Part of positive parenting is to assert controls over a child's exposure to negatives in the media. I agree totally with these articles. It's equally important to be a viable role model by exposing your child to positive and life enhancing media in which you partake. Just as it's been scientifically proven that we become most like our closest associates in terms of income, attitudes, and behaviors, we also internalize the messages we receive from our enviroment. Ads and violent TV programs, soap operas, reality TV (not the reality that I desire my kids to emulate), and many other influences have a negative impact. Let's be the person we want our child to be and encourage and direct our children into positive areas where they can best benefit and grow. http://www.childrenbehaviors.com/
Mihaela Vrban from Croatia on August 18, 2008:
Parents are responsible for TV choices of their kids. Unfortunately, more and more parents buy their kids TV only for kids room and let them watch what ever is on. It's easier than spending time with them.
JosephWilliam on August 17, 2008:
Media violence comes in many shapes and forms. Two of the most compelling these days are TV and video games. It's critical to expose our children to information and role models that we wish our child to emulate. Would we want our child to hang out with the characters depicted through such media. Of course not. So what's the difference with them watching TV and playing video games that display "models of insanity". Over time we take on the traits of the people we hand out with. Regardless whether or not these type of media programs contribute to violent behavior is not the point. We love our children unconditionally and want the best for them. And the best for them is to have their media exposure monitored, and replaced with positive alternatives that they have an interest. Have some positive parenting strategies on my blog: http://www.childrenbehaviors.com/
Debbie from England on July 28, 2008:
Thank you for joining the Emotional Wellbeing Group :)
anonymous on July 27, 2008:
Great lens. It's not only the vilonece, but the adult content too. In the UK, we have a 9pm watershed, so after 9pm, anything goes on TV. However, most kids over here have tv's in their rooms & parents leave them to 'settle' down by watching whatever they want. TV's are used too often as babysitters unfortunately :(
anonymous on July 21, 2008:
I don't agree. I think it is the parent's responsibility to monitor what their kids watch. I'm from the '90s, not so different from now, and my parents were clear in telling me what I couldn't watch. Many commercials nowadays emphasize going "above the influience" on some shows, and to "say no to drugs" on most pre-teen programming. However, hair commercials and mythful fantasy "wight loss" drinks are still around.

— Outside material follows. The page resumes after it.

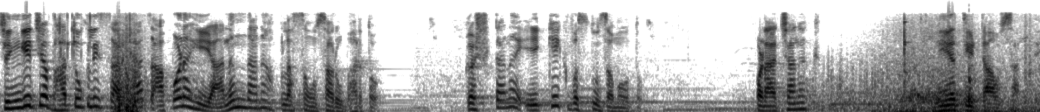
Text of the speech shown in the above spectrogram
चिंगीच्या भातुकली सारखाच आपणही आनंदानं आपला संसार उभारतो. कष्टानं एक एक वस्तू जमवतो. पण अचानक नियती डाव सांगते.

Most TV is easily controllable by parents, especially with modern TV control things like Tivo. Most kids in my neighboorhood have responisble parents, and despite the deranged "infortainment" media, this is not a rarity, and childhood agression is much lower than they would have you believe.

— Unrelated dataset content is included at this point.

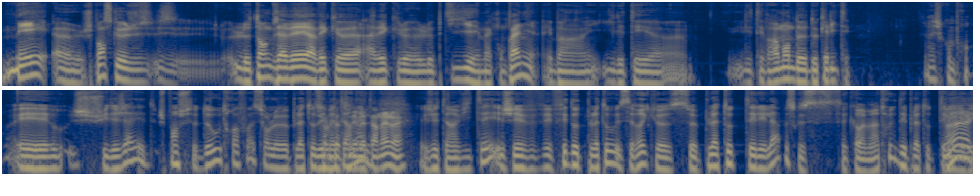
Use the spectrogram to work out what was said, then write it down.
Mais euh, je pense que le temps que j'avais avec euh, avec le, petit et ma compagne, eh ben il était il était vraiment de, qualité. Ouais, je comprends. Et je suis déjà allé, je pense, deux ou trois fois sur le plateau Sur des le plateau des maternelles. maternelles, ouais. Et J'étais invité, j'ai fait d'autres plateaux, et c'est vrai que ce plateau de télé là, parce que c'est quand même un truc des plateaux de télé, Ouais, il y a des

enslavedbyfaeries on June 24, 2008:
Very helpful lens! It seems so difficult to find anything appropriate for kids these days, mostly because even the commercials in between family shows are not appropriate for kids. Just when you think you're being safe by choosing a family show there is a 2 minute commercial about male enhancement.
petbrags on May 11, 2008:
Great lens, couldn't agree more. ~ 5 Stars!
JAV010 on May 03, 2008:
5 stars good lens !
Bobby_Billiards on April 23, 2008:
Very good lens. This is one of my favorite things to debate on.
Evelyn Saenz from Royalton on April 19, 2008:
The Tadpoles have been out in the rain looking for something new to do for Recess. Your great lens has given them some great ideas.
Favored and joined your club. 5 Stars!
Susan Deppner from Arkansas USA on April 13, 2008:
I like your video choices for kids, and I really like the electronic devices to limit TV and video game time. Keeps the parents from having to be the "bad guys" all the time. Another terrific lens!
TriviaChamp on March 30, 2008:
Nice lens. It is probably impossible to shield our children from all the violence on television, but I believe it is important as a parent to try to keep it to a minimum.
StacymomBiz on March 15, 2008:
5 Stars for this lens. Very informative and beautifully done! Great Job.